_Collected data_
______________________________

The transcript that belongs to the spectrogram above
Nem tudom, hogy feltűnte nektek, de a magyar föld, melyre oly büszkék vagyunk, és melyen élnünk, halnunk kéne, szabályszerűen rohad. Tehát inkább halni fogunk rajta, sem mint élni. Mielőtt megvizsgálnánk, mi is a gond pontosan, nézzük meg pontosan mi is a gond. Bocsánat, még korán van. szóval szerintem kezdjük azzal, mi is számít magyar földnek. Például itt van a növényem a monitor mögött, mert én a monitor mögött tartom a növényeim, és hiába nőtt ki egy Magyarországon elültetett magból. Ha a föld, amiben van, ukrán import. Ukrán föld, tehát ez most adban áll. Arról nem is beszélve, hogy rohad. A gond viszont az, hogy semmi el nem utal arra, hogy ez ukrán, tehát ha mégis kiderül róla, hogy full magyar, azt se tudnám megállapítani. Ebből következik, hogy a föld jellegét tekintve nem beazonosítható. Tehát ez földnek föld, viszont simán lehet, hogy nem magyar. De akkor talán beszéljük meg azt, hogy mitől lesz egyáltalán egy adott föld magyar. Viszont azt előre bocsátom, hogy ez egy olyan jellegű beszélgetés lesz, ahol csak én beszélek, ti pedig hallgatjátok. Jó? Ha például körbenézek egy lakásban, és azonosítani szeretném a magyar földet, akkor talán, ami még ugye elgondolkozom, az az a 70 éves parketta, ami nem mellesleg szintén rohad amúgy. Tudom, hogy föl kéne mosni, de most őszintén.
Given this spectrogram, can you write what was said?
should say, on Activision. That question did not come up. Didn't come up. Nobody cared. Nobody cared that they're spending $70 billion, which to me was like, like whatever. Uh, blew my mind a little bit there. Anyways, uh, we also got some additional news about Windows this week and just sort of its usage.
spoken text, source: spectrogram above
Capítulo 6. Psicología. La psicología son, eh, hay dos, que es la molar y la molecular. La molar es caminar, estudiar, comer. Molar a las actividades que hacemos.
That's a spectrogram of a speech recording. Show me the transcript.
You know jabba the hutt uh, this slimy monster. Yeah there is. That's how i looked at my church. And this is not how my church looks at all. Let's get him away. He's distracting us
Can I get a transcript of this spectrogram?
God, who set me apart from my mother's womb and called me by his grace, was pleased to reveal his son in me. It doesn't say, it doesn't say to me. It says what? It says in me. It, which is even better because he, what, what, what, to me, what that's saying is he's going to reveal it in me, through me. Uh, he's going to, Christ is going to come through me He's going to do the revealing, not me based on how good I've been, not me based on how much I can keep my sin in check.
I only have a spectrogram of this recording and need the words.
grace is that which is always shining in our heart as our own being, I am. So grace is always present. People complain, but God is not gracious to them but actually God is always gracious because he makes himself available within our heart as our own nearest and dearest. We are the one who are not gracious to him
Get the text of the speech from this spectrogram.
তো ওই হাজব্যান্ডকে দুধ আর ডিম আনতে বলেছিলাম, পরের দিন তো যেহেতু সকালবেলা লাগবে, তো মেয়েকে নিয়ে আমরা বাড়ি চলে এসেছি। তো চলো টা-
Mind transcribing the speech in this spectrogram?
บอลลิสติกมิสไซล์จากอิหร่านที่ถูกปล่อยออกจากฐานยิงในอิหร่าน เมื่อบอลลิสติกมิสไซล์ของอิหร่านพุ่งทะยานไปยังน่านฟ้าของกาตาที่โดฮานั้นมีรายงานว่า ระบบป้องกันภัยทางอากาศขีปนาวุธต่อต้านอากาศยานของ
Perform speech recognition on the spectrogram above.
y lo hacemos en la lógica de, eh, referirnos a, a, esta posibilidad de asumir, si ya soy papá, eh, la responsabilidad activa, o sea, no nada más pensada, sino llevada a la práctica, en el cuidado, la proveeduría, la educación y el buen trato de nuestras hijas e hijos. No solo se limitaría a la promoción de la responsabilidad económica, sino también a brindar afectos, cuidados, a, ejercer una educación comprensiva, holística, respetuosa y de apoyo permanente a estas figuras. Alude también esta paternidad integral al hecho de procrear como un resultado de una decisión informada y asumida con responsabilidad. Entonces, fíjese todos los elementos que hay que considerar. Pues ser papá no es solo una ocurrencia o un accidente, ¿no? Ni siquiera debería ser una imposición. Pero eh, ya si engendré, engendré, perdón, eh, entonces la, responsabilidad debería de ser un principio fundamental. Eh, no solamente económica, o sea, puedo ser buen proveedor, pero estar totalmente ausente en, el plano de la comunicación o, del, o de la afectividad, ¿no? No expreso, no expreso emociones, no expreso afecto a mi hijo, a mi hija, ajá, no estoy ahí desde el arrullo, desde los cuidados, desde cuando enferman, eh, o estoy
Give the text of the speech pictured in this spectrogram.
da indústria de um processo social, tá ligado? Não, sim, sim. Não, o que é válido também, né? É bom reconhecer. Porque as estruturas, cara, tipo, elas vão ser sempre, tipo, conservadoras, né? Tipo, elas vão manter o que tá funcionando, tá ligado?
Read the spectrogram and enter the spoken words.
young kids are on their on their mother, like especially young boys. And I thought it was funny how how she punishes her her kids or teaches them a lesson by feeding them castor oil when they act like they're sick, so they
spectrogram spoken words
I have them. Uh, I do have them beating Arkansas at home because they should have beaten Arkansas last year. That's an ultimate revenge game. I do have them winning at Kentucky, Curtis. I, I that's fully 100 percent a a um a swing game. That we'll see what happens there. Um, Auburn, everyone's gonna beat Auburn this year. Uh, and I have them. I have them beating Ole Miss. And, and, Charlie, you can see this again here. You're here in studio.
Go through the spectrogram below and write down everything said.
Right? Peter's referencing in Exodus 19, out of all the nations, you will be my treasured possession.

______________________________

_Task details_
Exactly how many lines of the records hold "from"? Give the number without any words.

_Response to the exercise_
2